This week, awareness of climate change and its consequences hits harder than ever before thanks to COP26. And while European countries have arguably started to take climate considerations into account in their budgets, there is still a long way to go. Indeed, “economic losses from extreme weather events represent the number one natural disaster risk for countries across Europe,” says Alvise Lennkh, deputy director of sovereign ratings at Scope. He recalls that between 1980 and 2019, extreme weather events caused an estimated economic cost of 446 billion euros (3% of GDP in 2019) for the member countries of the European Environment Agency (EEA).
Here is an interesting analysis by the rating agency Scope on the costs and consequences of climate change for countries, their economies and their sovereign ratings, including Spain.
It is difficult to analyse trends in economic losses given that the incidence of bad weather and natural disasters such as forest fires vary hugely from year to year with most of economic losses concentrated in a few extreme events .Germany committed EUR 30bn to fund reconstruction efforts after the July 2021 floods that devastated parts of Western Europe while the Greek government announced EUR 500 to fund relief and compensation for people who have lost homes and property in this summer’s wildfires.The macroeconomic relevance of extreme climatic eventsfor EEA countries over 1980-2019 was limited, though it varied considerably across countries (see Appendix Ifor full overview). CEE countries such as Croatia, Romania, the Czech Republic, Bulgaria and Hungary were the most affected, with average annual economic losses from climate extremes over 1980-2019 ranging from 0.11% to 0.15% of GDP, well above the 0.07% EEA average (Figure 2).Overall, lower income countries tend to have suffered the highestcosts from severe climate events in the past (Figure 3).
Southern Europe is more exposed with the magnitude of overall welfare losses being several times higher than for northern countries, driven by droughts and coastal floods. Similarly, CEE countries also appear more exposed,but driven mostly by inland floods. These findings are similar to those highlighted in the ECB’s economy-wide climate stress test, which highlights that firms exposed to high physical risk are predominantly concentrated in the south of Europe.
Excluding the losses linked to increased mortality (for which estimates vary greatly depending on the assumption for the monetary value of life), the overall annual welfare loss would amount to 0.4% of GDP (Figure 5).More recently, the European Commission has estimated that GDP losses due to the negative effects of heat waves on human productivity will increasefive-fold from 0.2% on average over 1981-2010 to 1.14% in the 2060s.
Still, these estimates account only for the direct impact of changes in climate.

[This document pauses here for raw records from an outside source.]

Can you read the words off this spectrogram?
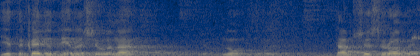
Є така людина, що вона ну, е, там щось робить,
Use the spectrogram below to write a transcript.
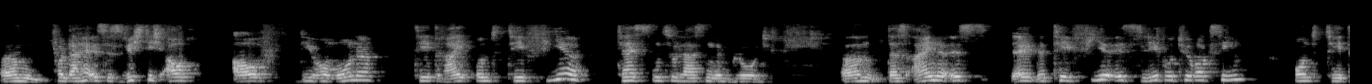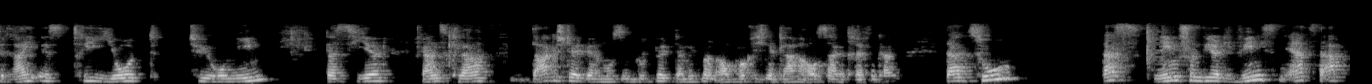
Ähm, von daher ist es wichtig, auch auf die Hormone T3 und T4 testen zu lassen im Blut. Ähm, das eine ist, äh, T4 ist Levothyroxin und T3 ist Triodtyronin, das hier ganz klar dargestellt werden muss im Blutbild, damit man auch wirklich eine klare Aussage treffen kann. Dazu das nehmen schon wieder die wenigsten Ärzte ab.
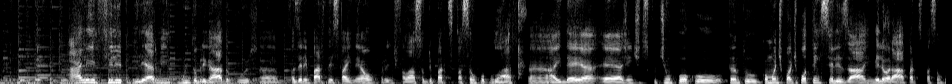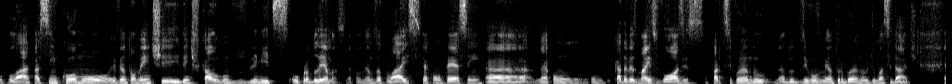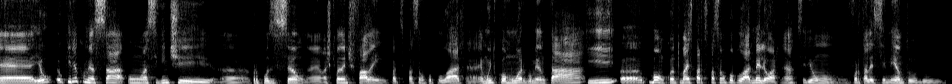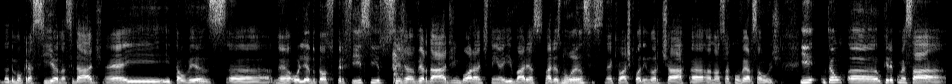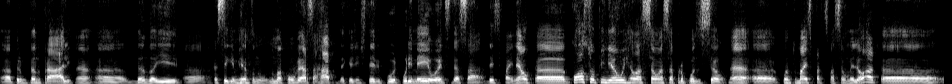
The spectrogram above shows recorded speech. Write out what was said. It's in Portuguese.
Ali, Felipe, Guilherme, muito obrigado por uh, fazerem parte desse painel para a gente falar sobre participação popular. Uh, a ideia é a gente discutir um pouco tanto como a gente pode potencializar e melhorar a participação popular, assim como eventualmente identificar alguns dos limites ou problemas, né, pelo menos atuais, que acontecem uh, né, com, com, cada vez mais vozes participando né, do desenvolvimento urbano de uma cidade. É, eu, eu queria começar com a seguinte uh, proposição. Né? Eu acho que quando a gente fala em participação popular, é, é muito comum argumentar que, uh, bom, quanto mais participação popular, melhor. Né? Seria um fortalecimento do, da democracia na cidade né? e, e talvez, uh, né, olhando pela superfície, isso seja verdade, embora a gente tenha aí várias, várias nuances né, que eu acho que podem nortear a nossa conversa hoje. E então, eu queria começar perguntando para a Ali, né, uh, dando aí uh, segmento numa conversa rápida que a gente teve por, por e-mail antes dessa, desse painel. Uh, qual a sua opinião em relação a essa proposição? Né? Quanto mais participação, melhor?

Second-round effects that include the possible impact onsectors that arearguablymost vulnerable to physical risks such as fishing, forestry or tourism, arenot included.
Tourism among sectors vulnerable to extreme weather
While we do notestimate the risk of climate change on these sectors, we do note that Mediterranean economies are highly dependent on precisely those sectors that are most likely going to be affected by more extreme weather. The total contribution of agriculture, fishing, forestry and tourismto GDP stands at around 10% for Southern European countries versus 6% in Northern Europe, 5% in Central Europe South and 3% in Central Europe North (Figure 6).
Coastal tourism is particularly at risk given the disruptions associated with severe storms to transport, power and water supplies that the sector relies on. Similarly rising temperatures may result in shifts in tourist flows as climate conditions become more favourable in Northerncountries at the expense of Southern regions. Tourism activity could thusdecline in Southern Europe, adversely impacting these countries’ economic activities.
European sovereigns score well on physical risk
We note that, in an international context, Europeansovereigns generally score well on our physical risk metric. Natural disaster risks appear to affect mostly Asian, Latin American, African and Caribbean sovereigns while they remain, on average,more contained for European economies. In general, we find a clear correlation between the WRIand historic economic losses from extreme climate events though with some notable exceptions (Figure 7).For instance, the Netherlands(AAA/Stable), which has suffered relatively moderate economic losses over the last forty years(1.1% of 2019 GDP), is the most exposed country in Europe according to the WRI due to the substantial challenge posed by rising sea levels given that a quarter of the country rests below sea level.
While our ratings already incorporate a forward-looking assessment of natural risks that sovereigns face, the importance of such risks for sovereign creditworthiness will grow over time as extreme weather events become more frequent and severe. They are also likely to increasingly interact with other risk pillars as climate risks spill over intoeconomic and fiscal performance as well as financial stability. The pervasiveness of natural risk could thus lead to greater rating divergence given that thecountries which most exposed tonatural risks–such as Turkey (B/Negative), Greece (BB+/Stable), or Romania (BBB-/Stable)–tend to have lower ratings by Scope, except forthe Netherlands (Figure 8).
You can see the entire report here